Instructions to follow ::
The reply should contain every entry exactly as given, with no pictures in it.

Material for this exercise ::
-- -- --
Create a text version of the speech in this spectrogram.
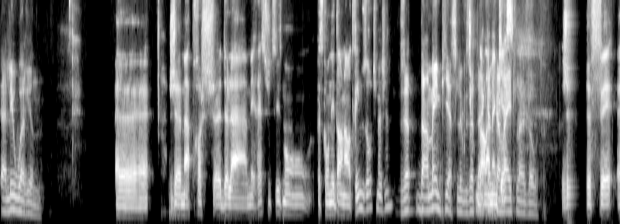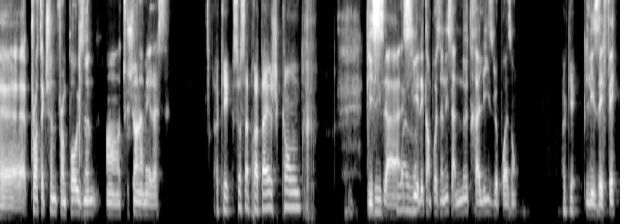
C'est Léo Warren. Euh, je m'approche de la mairesse. J'utilise mon. Parce qu'on est dans l'entrée, nous autres, j'imagine? Vous êtes dans la même pièce, là. vous êtes Dans à la même pièce. mètres l'un de l'autre. Je, je fais euh, Protection from Poison en touchant la mairesse. OK, ça, ça protège contre. Puis ça- si elle est empoisonnée, ça neutralise le poison. OK. Puis les effets.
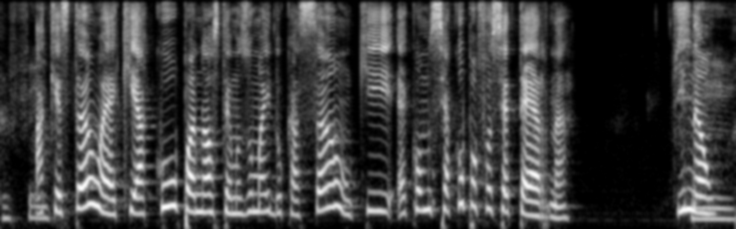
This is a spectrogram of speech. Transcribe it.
Perfeito. A questão é que a culpa, nós temos uma educação que é como se a culpa fosse eterna. E Sim. não.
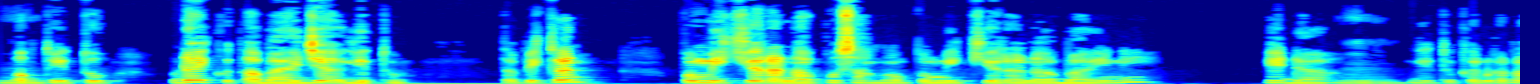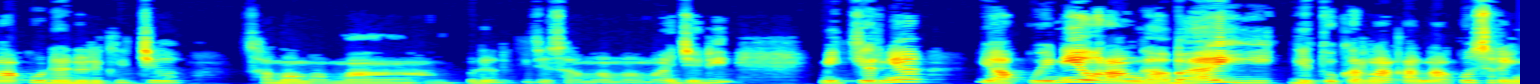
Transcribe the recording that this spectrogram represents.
Hmm. waktu itu. Udah ikut abah aja gitu. Tapi kan pemikiran aku sama pemikiran abah ini beda. Hmm. gitu kan karena aku udah dari kecil sama mama udah dari kecil sama mama jadi mikirnya ya aku ini orang nggak baik gitu karena karena aku sering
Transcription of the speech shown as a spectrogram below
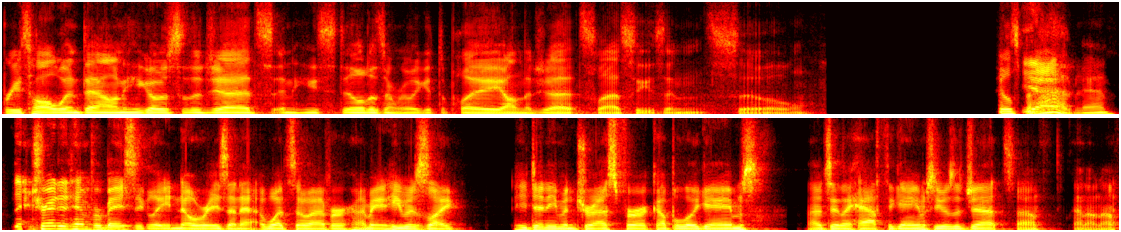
Breece Hall went down. He goes to the Jets, and he still doesn't really get to play on the Jets last season. So feels bad, yeah, man. They traded him for basically no reason whatsoever. I mean, he was like he didn't even dress for a couple of games. I would say like half the games he was a Jet. So I don't know.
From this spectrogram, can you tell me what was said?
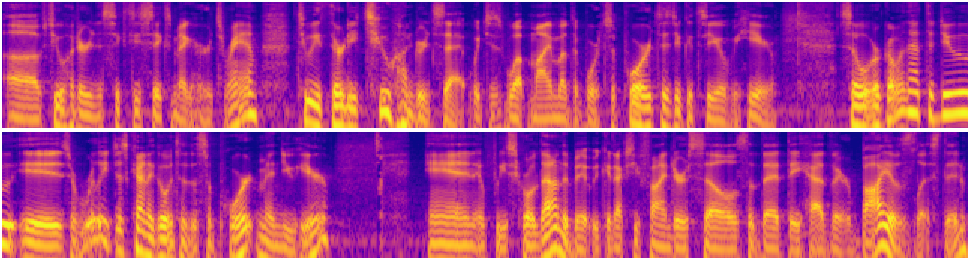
of 266 megahertz RAM to a 3200 set, which is what my motherboard supports, as you can see over here. So what we're going to have to do is really just kind of go into the support menu here and if we scroll down a bit, we could actually find ourselves that they have their BIOS listed.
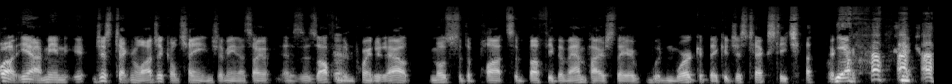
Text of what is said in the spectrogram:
Well, yeah. I mean, it, just technological change. I mean, as I, as has often yeah. been pointed out, most of the plots of Buffy the Vampire Slayer wouldn't work if they could just text each other. Yeah.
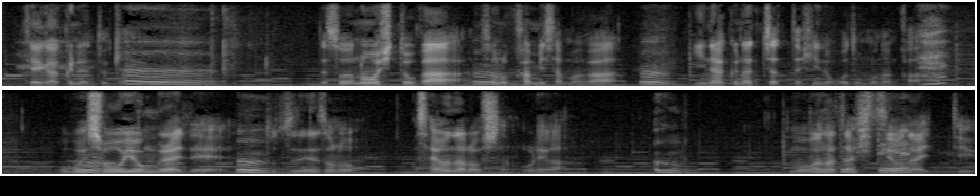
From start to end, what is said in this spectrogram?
低学年の時、うんでその人が、うん。その神様がうん。いなくなっちゃった日のこともなんかえ？覚え、うん。小4ぐらいで、うん。突然そのさよならをしたの俺が。うん。もうあなたは必要ないっていう。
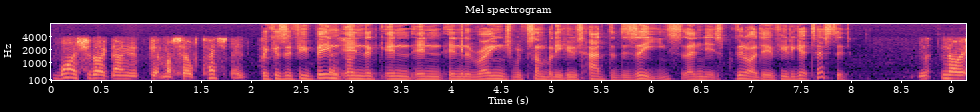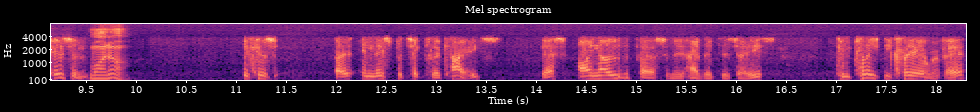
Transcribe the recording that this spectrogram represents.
why should I go and get myself tested? Because if you've been in the in, in, in the range with somebody who's had the disease, then it's a good idea for you to get tested. N- No, it isn't. Why not? Because uh, in this particular case, yes, I know the person who had the disease, completely clear of it.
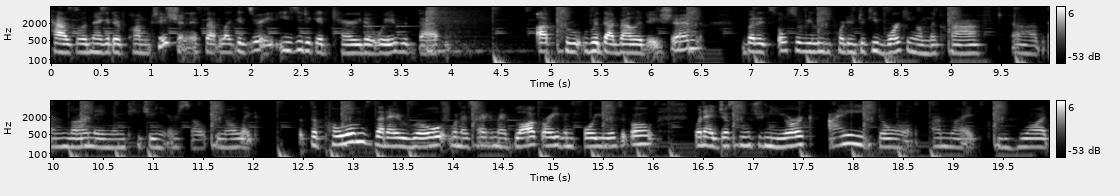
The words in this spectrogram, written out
has a negative connotation. Is that like it's very easy to get carried away with that, appro- with that validation but it's also really important to keep working on the craft um, and learning and teaching yourself you know like the poems that i wrote when i started my blog or even four years ago when i just moved to new york i don't i'm like what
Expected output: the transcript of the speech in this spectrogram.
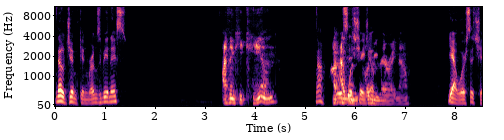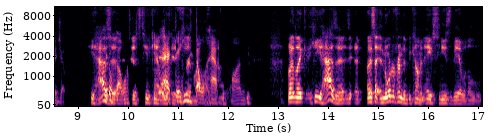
No, Jim. Can Roansy be an ace? I think he can. No. I, I wouldn't put changeup? him there right now. Yeah, where's his changeup? He has He don't it. got one. Just he can't. Yeah, locate it he don't have one. But like he has it. Like I said, in order for him to become an ace, he needs to be able to.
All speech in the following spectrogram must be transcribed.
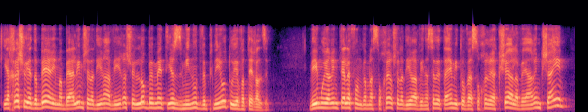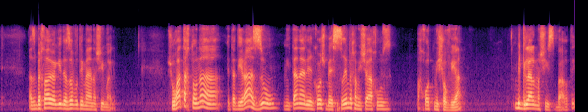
כי אחרי שהוא ידבר עם הבעלים של הדירה ויראה שלא באמת יש זמינות ופניות, הוא יוותר על זה. ואם הוא ירים טלפון גם לסוחר של הדירה וינסה לתאם איתו והסוחר יקשה עליו ויערים קשיים, אז בכלל הוא יגיד, עזוב אותי מהאנשים האלה. שורה תחתונה, את הדירה הזו ניתן היה לרכוש ב-25% פחות משוויה, בגלל מה שהסברתי,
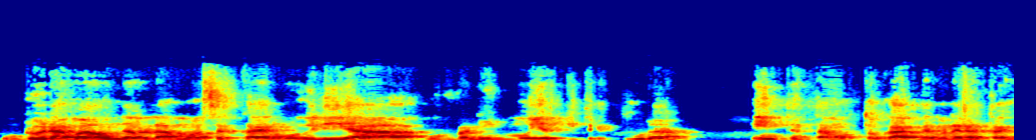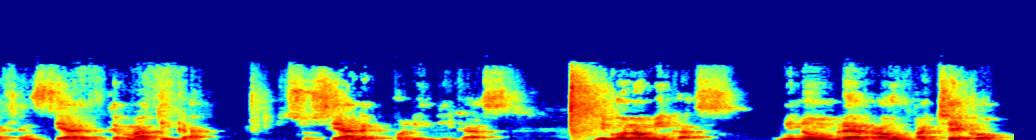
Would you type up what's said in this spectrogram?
un programa donde hablamos acerca de movilidad, urbanismo y arquitectura e intentamos tocar de manera tangencial temáticas sociales, políticas y económicas. Mi nombre es Raúl Pacheco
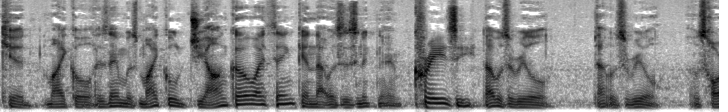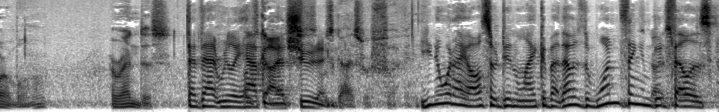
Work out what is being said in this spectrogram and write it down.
kid, Michael. His name was Michael Gianco, I think, and that was his nickname. Crazy That was a real. That was real. That was horrible. Huh? Horrendous. that that really Those happened. guys, that shooting. Those guys were fucking You know what I also didn't like about that was the one thing in Goodfellas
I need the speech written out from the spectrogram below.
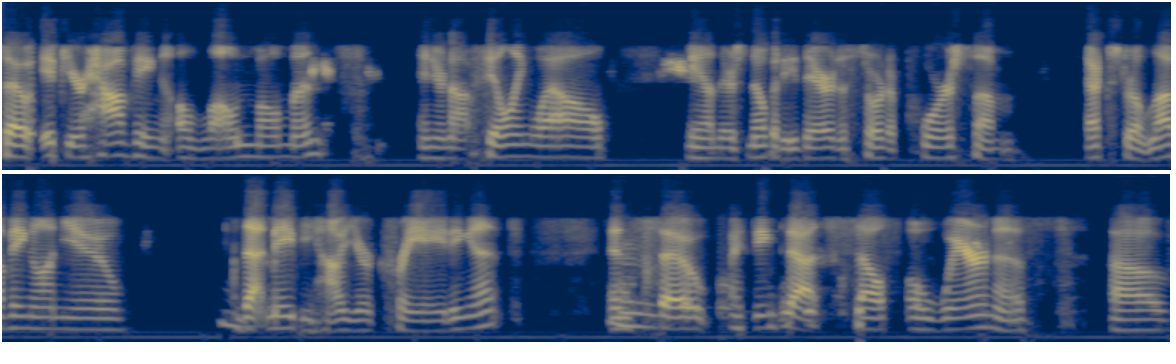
So if you're having alone moments and you're not feeling well and there's nobody there to sort of pour some extra loving on you that may be how you're creating it. And mm. so I think that self awareness of,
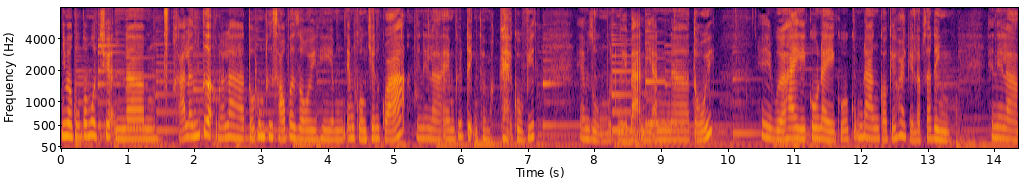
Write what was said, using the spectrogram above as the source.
nhưng mà cũng có một chuyện à, khá là ấn tượng, đó là tối hôm thứ sáu vừa rồi thì em cuồng chân quá, thế nên là em quyết định thôi, mặc kệ covid em rủ một người bạn đi ăn à, tối. Thì vừa hay cái cô này cô cũng đang có kế hoạch để lập gia đình. Thế nên là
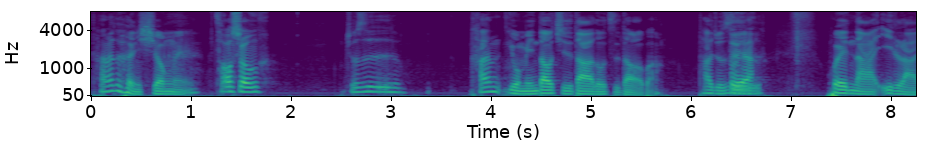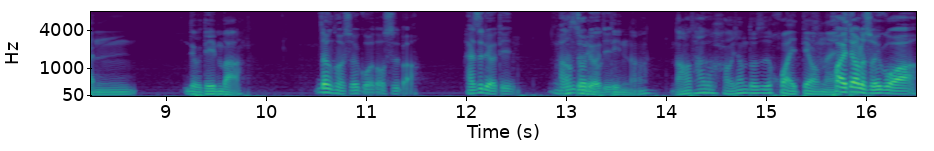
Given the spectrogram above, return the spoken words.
他那个很凶哎，超凶，就是他有名到其实大家都知道了吧？他就是会拿一篮柳丁吧，任何水果都是吧？还是柳丁？好像都柳丁。啊，然后他好像都是坏掉那坏掉的水果啊，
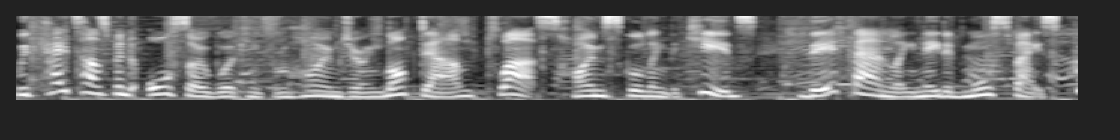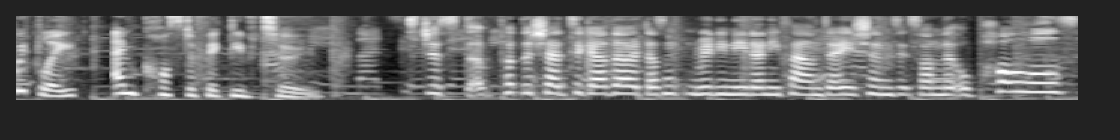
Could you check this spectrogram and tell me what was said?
With Kate's husband also working from home during lockdown, plus homeschooling the kids, their family needed more space quickly and cost effective too. Just uh, put the shed together. It doesn't really need any foundations. It's on little poles.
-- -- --
The completed task ::
Create a text version of the speech in this spectrogram.
C'est Léo Warren. Euh, je m'approche de la mairesse. J'utilise mon. Parce qu'on est dans l'entrée, nous autres, j'imagine? Vous êtes dans la même pièce, là. vous êtes Dans à la même pièce. mètres l'un de l'autre. Je, je fais euh, Protection from Poison en touchant la mairesse. OK, ça, ça protège contre. Puis ça- si elle est empoisonnée, ça neutralise le poison. OK. Puis les effets.
This is a spectrogram of speech. Transcribe it.
Perfeito. A questão é que a culpa, nós temos uma educação que é como se a culpa fosse eterna. E Sim. não.
Transcribe the recording that this spectrogram represents.
Hmm. waktu itu. Udah ikut abah aja gitu. Tapi kan pemikiran aku sama pemikiran abah ini beda. Hmm. gitu kan karena aku udah dari kecil sama mama udah dari kecil sama mama jadi mikirnya ya aku ini orang nggak baik gitu karena karena aku sering
Transcription of the speech shown as a spectrogram below
Breece Hall went down. He goes to the Jets, and he still doesn't really get to play on the Jets last season. So feels bad, yeah, man. They traded him for basically no reason whatsoever. I mean, he was like he didn't even dress for a couple of games. I would say like half the games he was a Jet. So I don't know.
From this spectrogram, can you tell me what was said?
of 266 megahertz RAM to a 3200 set, which is what my motherboard supports, as you can see over here. So what we're going to have to do is really just kind of go into the support menu here and if we scroll down a bit, we could actually find ourselves that they have their BIOS listed.
Text of what is said in the spectrogram:
Well, yeah. I mean, it, just technological change. I mean, as I, as has often yeah. been pointed out, most of the plots of Buffy the Vampire Slayer wouldn't work if they could just text each other. Yeah.
From start to end, what is said in this spectrogram?
低学年の時、うんでその人が、うん。その神様がうん。いなくなっちゃった日のこともなんかえ？覚え、うん。小4ぐらいで、うん。突然そのさよならをしたの俺が。うん。もうあなたは必要ないっていう。
Transcribe the recording that this spectrogram represents.
why should I go and get myself tested? Because if you've been in the in, in, in the range with somebody who's had the disease, then it's a good idea for you to get tested. N- No, it isn't. Why not? Because uh, in this particular case, yes, I know the person who had the disease, completely clear of it.
The words in this spectrogram, written out
has a negative connotation. Is that like it's very easy to get carried away with that, appro- with that validation but it's also really important to keep working on the craft um, and learning and teaching yourself you know like the poems that i wrote when i started my blog or even four years ago when i just moved to new york i don't i'm like what
Expected output: the transcript of the speech in this spectrogram.
No, Jim. Can Roansy be an ace? I think he can. No. I, I wouldn't put changeup? him there right now. Yeah, where's his changeup? He has He don't it. got one. Just he can't. Yeah, locate it he don't have one. But like he has it. Like I said, in order for him to become an ace, he needs to be able to.
All speech in the following spectrogram must be transcribed.
כי אחרי שהוא ידבר עם הבעלים של הדירה ויראה שלא באמת יש זמינות ופניות, הוא יוותר על זה. ואם הוא ירים טלפון גם לסוחר של הדירה וינסה לתאם איתו והסוחר יקשה עליו ויערים קשיים, אז בכלל הוא יגיד, עזוב אותי מהאנשים האלה. שורה תחתונה, את הדירה הזו ניתן היה לרכוש ב-25% פחות משוויה, בגלל מה שהסברתי,
Would you type up what's said in this spectrogram?
un programa donde hablamos acerca de movilidad, urbanismo y arquitectura e intentamos tocar de manera tangencial temáticas sociales, políticas y económicas. Mi nombre es Raúl Pacheco
Work out what is being said in this spectrogram and write it down.
kid, Michael. His name was Michael Gianco, I think, and that was his nickname. Crazy That was a real. That was real. That was horrible. Huh? Horrendous. that that really Those happened. guys, that shooting. Those guys were fucking You know what I also didn't like about that was the one thing in Goodfellas
I need the speech written out from the spectrogram below.
So if you're having alone moments and you're not feeling well and there's nobody there to sort of pour some extra loving on you that may be how you're creating it. And mm. so I think that self awareness of,
Write what was said, using the spectrogram above as the source.
nhưng mà cũng có một chuyện à, khá là ấn tượng, đó là tối hôm thứ sáu vừa rồi thì em cuồng chân quá, thế nên là em quyết định thôi, mặc kệ covid em rủ một người bạn đi ăn à, tối. Thì vừa hay cái cô này cô cũng đang có kế hoạch để lập gia đình. Thế nên là
Given the spectrogram above, return the spoken words.
他那个很凶哎，超凶，就是他有名到其实大家都知道了吧？他就是会拿一篮柳丁吧，任何水果都是吧？还是柳丁？好像都柳丁。啊，然后他好像都是坏掉那坏掉的水果啊，
Could you check this spectrogram and tell me what was said?
With Kate's husband also working from home during lockdown, plus homeschooling the kids, their family needed more space quickly and cost effective too. Just uh, put the shed together. It doesn't really need any foundations. It's on little poles.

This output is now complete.